**What needs to be done:** Your answer should consist of the lines in the following data that contain "Codec".

**Exercise inputs:**

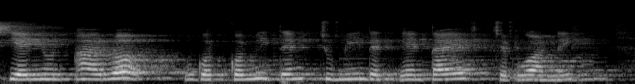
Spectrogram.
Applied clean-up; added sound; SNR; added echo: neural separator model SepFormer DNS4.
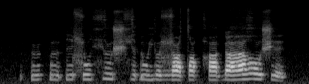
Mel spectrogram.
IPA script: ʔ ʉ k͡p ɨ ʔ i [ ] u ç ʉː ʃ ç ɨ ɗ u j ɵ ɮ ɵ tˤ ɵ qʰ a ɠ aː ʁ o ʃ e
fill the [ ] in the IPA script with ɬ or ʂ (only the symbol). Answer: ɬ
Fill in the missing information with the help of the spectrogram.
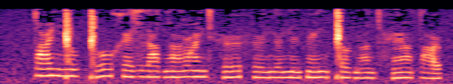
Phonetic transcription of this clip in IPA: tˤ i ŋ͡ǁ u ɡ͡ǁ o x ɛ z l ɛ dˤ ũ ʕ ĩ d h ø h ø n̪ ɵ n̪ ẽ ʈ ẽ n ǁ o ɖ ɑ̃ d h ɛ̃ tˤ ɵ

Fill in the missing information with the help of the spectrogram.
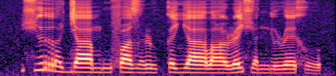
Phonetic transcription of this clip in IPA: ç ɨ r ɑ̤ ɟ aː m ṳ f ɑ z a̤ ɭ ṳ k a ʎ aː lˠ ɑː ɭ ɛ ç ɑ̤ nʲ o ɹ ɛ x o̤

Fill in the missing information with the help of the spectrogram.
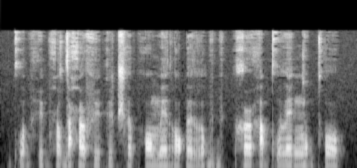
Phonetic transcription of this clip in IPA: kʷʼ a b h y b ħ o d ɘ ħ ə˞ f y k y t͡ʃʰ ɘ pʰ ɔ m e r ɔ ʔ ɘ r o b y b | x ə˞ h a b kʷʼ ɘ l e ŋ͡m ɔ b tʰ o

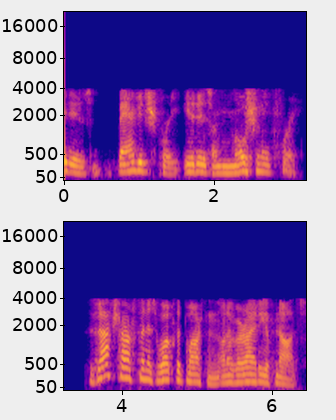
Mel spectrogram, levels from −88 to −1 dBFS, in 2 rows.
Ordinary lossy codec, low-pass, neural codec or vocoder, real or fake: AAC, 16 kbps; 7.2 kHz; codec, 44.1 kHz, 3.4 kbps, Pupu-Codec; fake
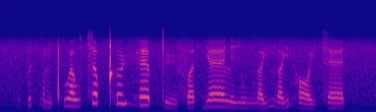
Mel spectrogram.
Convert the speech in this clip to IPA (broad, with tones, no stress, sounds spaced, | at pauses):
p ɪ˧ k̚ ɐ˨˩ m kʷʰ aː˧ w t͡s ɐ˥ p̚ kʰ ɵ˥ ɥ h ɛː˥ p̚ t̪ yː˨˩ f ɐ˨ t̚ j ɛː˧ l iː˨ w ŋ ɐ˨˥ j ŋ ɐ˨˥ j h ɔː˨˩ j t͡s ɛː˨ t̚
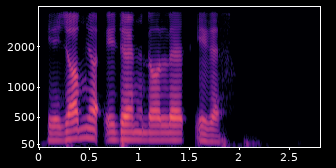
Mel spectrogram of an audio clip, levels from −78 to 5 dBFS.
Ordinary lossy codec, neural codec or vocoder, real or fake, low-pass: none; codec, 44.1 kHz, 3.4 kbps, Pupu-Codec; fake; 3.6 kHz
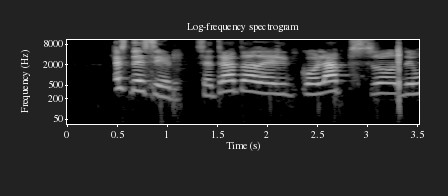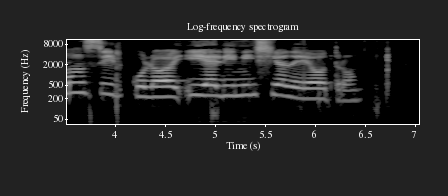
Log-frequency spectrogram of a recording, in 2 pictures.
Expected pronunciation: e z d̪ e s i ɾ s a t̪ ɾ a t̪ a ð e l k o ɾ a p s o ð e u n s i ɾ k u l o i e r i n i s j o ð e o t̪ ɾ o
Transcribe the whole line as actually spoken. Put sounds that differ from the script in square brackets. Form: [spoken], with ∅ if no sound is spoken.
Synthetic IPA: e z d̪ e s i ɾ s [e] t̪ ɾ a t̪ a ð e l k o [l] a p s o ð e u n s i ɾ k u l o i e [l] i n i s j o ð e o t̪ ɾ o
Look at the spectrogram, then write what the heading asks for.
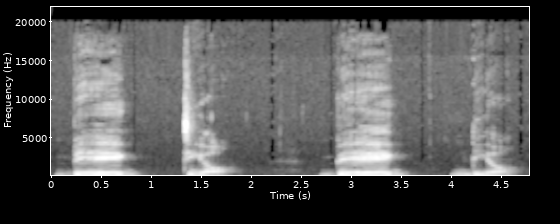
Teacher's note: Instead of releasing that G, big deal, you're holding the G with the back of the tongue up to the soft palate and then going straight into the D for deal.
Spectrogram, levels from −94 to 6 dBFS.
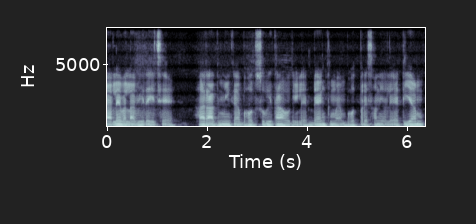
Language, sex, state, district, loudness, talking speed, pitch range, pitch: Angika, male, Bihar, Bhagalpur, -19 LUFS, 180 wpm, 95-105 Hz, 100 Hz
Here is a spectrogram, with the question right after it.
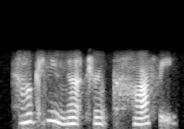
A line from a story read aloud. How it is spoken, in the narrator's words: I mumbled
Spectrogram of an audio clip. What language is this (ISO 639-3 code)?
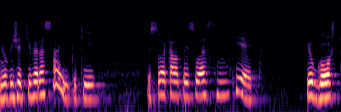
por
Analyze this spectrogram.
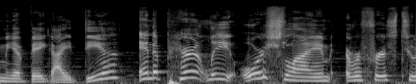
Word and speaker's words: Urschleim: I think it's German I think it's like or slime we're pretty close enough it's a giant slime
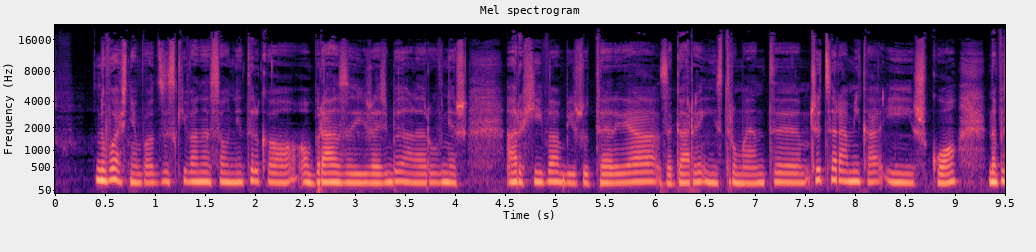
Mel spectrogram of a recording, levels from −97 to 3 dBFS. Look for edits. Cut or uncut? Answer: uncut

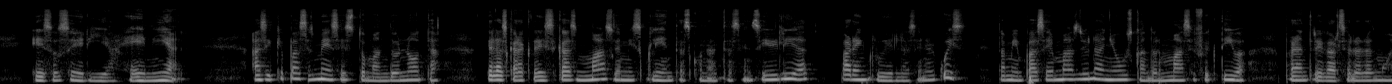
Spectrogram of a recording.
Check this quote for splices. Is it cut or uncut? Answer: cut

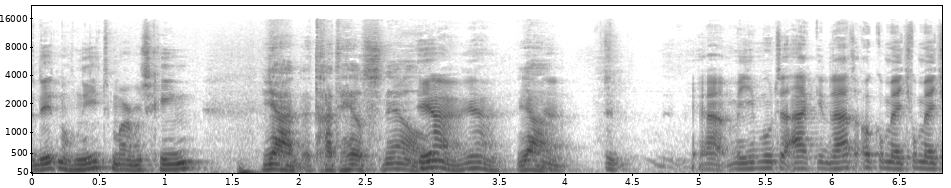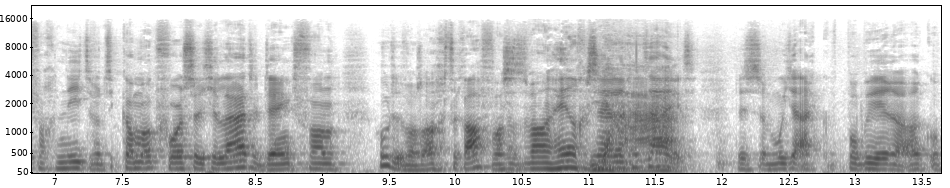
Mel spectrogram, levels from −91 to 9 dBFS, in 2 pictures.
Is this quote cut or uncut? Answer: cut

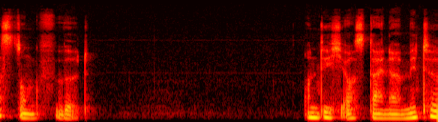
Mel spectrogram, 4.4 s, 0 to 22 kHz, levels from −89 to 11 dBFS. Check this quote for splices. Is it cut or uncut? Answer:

**Answer section:**
Ordinary lossy codec, low-pass, neural codec or vocoder, real or fake: AAC, 16 kbps; 7.2 kHz; codec, 44.1 kHz, 3.4 kbps, Pupu-Codec; fake
Ordinary lossy codec, neural codec or vocoder, real or fake, low-pass: none; codec, 44.1 kHz, 3.4 kbps, Pupu-Codec; fake; 3.6 kHz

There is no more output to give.